Postactivation Potentiation or PAP has been a technique that has been researched and thrown around in strength/conditioning circles for quite some time now. In this blog post by Bret Contreras, respected strength coach and co-author of "The strength of evidence podcast" does a very nice job of summing up all the recent evidence and includes additional posts from other respected strength coaches like Charles Poliquin.
So what is PAP before you read the post? Well, I quote:
"The underlying principle surrounding PAP is that prior heavy loading induces a high degree of central nervous system stimulation, resulting in greater motor unit recruitment and force, which can last from five-to-thirty minutes (Chiu, Fry, Weiss, et al., 2003; Rixon, Lamont, & Bemden, 2007)"
For example, one might perform a heavy resistance exercise such as squats, followed up by a vertical jump. It is thought that the vertical jump would be increased due to the increased muscle activation and CNS activity from the heavy squat.
Typically, there are two theories for how PAP works. One theory involves an increase in a phosphate for the synthesis of ATP of myosin regulatory light chains, which are proteins of muscle contraction, during a MVC. Essentially what this does is allows actin and myosin binding to be more active due to calcium irons released, which as we know leads to enhanced force production of muscle. When a max voluntary contraction occurs, there is greater muscle activation which means a greater time calcium ions are in the sarcoplasm and therefore the greater the phosphorylation of myosin light chains. What's this all mean? Faster rates of tension and contraction rates.

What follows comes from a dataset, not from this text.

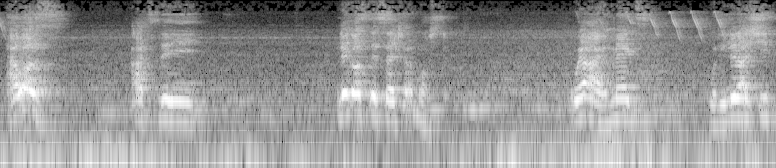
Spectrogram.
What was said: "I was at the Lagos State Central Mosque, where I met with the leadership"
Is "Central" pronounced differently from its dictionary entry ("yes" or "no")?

The other theory involves the H-Reflex, short for Hoffman Reflex. This reflex is basically the spinal reflex extracted by the group 1a afferent muscle nerves becoming excited. The group 1a afferent muscle nerves are special nerves conducting impulses to muscle. What is believed is that the H-reflex is enhanced with PAP. This means the rate and efficiency of nerve muscles is greater.